I'm trying to prove that there is more evil than good but I can't seem to put my thoughts to words. So far I have: there are more innocent people killed than guilty ones and most of what appears 'good' is actually evil in disguise.
Thanks for your help!
From your question it sounds like if you are asking if Macbeth is evil or good. I think that Macbeth is too complex a character to call pure evil. He is acting in what he thinks in the right way, and the best interest of the kingdom and family.
Macbeth and Lady Macbeth, for all their evil deeds, do have consciences. And, they love each other. Of course, good triumphs as the English king "brings God's healing power." Let us not forget that Shakespeare wrote this play in England! And Elizabeth I attended his plays.
I'm with #3 on this one, though perhaps what I would say is that while there is plenty of evil in this play, good is more powerful than evil because evil is defeated. The sheer number of evil acts are overwhelming; however, the people of Scotland are free in the end. Your thesis is that there is more evil than good; I think you can support that thesis by listing the deaths of all the innocents, the greed and selfishness of the pretender king and queen, and the suffering of the people because of it. What I would remind you of, though, is that more evil does not mean it is stronger than the forces of good which eventually win. People in this play make great sacrifices to ensure that evil does not win.
I prefer to think there is more good than evil in this play. Now, I suppose if we take it line-by-line there would be no doubt that evil dominates due to the dramatic focus, BUT one must not neglect how the play ENDS. In the battle of good vs. evil, good always wins, ... at least in the case of the general definition of tragedy. That is what I want to focus on here.
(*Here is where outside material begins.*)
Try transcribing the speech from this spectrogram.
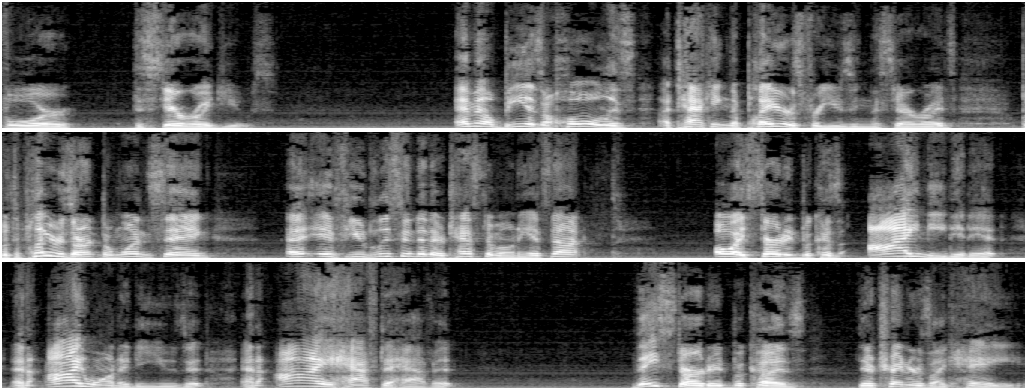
for the steroid use. MLB as a whole is attacking the players for using the steroids, but the players aren't the ones saying, uh, if you listen to their testimony, it's not, oh, I started because I needed it and I wanted to use it and I have to have it. They started because their trainer's like, hey,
The horrid ambition of Macbeth that has lead to murder has been stopped (mostly by his head being mounted on a stick, but still ...), and so good is allowed again to reign. Malcolm and Macduff are the hope I speak of here. Look at the final lines in the play:
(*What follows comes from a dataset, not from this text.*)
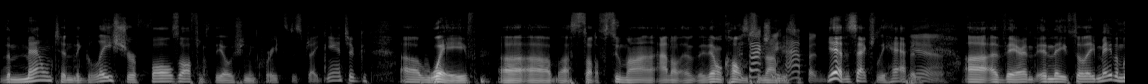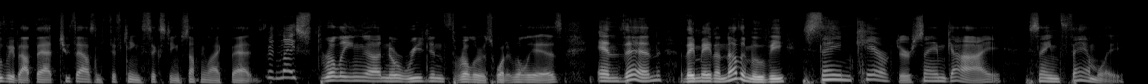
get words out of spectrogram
the mountain, the glacier, falls off into the ocean and creates this gigantic uh, wave, uh, uh, a sort of tsunami. I don't. They don't call This them actually tsunamis. happened. Yeah, this actually happened Yeah. uh, there, and, and they so they made a movie about that, 2015, 16, something like that. Nice, thrilling uh, Norwegian thriller is what it really is. And then they made another movie, same character, same guy, same family,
We shall not spend a large expense of time / Before we reckon with your several loves, / And make us even with you. My thanes and kinsmen. / ... As calling home our exiled friends abroad / That fled the snares of watchful tyranny, / ... By the grace of Grace / We will perform in measure, time, and place: So thanks to all at once and to each one, / Whom we invite to see us crowned at Scone.
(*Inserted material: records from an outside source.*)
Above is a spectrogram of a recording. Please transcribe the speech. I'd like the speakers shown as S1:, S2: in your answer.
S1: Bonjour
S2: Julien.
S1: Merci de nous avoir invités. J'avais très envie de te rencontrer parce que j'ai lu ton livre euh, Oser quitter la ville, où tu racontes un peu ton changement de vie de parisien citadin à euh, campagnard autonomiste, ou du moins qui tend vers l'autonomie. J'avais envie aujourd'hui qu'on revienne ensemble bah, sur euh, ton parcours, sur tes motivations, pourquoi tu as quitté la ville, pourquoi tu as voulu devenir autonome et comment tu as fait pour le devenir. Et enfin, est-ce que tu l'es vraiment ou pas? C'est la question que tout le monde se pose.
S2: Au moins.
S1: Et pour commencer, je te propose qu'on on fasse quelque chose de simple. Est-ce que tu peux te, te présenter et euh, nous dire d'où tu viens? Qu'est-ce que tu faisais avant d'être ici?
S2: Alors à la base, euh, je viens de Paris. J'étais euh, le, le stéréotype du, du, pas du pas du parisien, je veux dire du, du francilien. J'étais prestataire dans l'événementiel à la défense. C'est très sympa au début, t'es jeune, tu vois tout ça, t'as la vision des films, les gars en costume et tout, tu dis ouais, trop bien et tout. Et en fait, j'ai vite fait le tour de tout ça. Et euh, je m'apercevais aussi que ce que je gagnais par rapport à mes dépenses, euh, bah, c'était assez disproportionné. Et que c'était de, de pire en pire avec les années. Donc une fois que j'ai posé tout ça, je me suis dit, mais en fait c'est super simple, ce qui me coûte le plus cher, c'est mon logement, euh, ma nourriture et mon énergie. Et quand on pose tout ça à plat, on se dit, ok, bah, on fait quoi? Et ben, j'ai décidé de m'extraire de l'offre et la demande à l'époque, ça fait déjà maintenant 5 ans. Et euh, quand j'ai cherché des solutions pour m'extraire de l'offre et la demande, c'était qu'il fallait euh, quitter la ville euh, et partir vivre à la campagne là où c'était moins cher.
Malcolm, as the new king, plans to reward subjects for their devotion and not waste time in doing so. It is truly a "new" age of goodness in Scotland. With Malcolm as king, hopefully there will be justice for all.
Simply put, there is more evil than good in Macbeth. There are forces of redemption in the drama. Yet, there intensity and venom with which Macbeth and Lady Macbeth hatch their plan for usurping power, along with the ominous presence of the witches really makes for more of a despairing feel to the play than a redemptive one. There is no clear lesson at the end that allows the reader to feel at ease with the amount of brutality witnessed. At least at the end of King Lear, there is acknowledgement, albeit too little too late, and there is a sense of the "full circle" of tragedy present. Romeo and Juliet ends with their deaths, but the families recognize the wrong of the feud. In Hamlet, there is total death to all, but with it comes the hope that the moral corruption that infected everyone in Denmark is also finally eradicated as everyone infected by it dies. Even Othello features some redemption as Iago is exposed for the villain he is and Othello himself acknowledges his dreadful choice of alignment. Yet, in Macbeth, I struggle to find good being a dominant force. I think that there is good in the fact that Macbeth has been stopped. Yet, I cannot help but there seems to be a certain hollowness in Scotland when Malcolm has finally stopped Macbeth's reign of terror. There is evil that is present and, somehow, even with Macbeth's death, there is justice missing. Everything being equal, Macbeth took out more than his death could replace. This is confirmed with the supernatural focus never quite being fully explained or redeemed. Just consider the opening to the enotes summary, something that might help put this in context:
Probably composed in late 1606 or early 1607, Macbeth is the last of Shakespeare's four great tragedies, the others being Hamlet, King Lear and Othello. It is a relatively short play without a major subplot, and it is considered by many scholars to be Shakespeare's darkest work.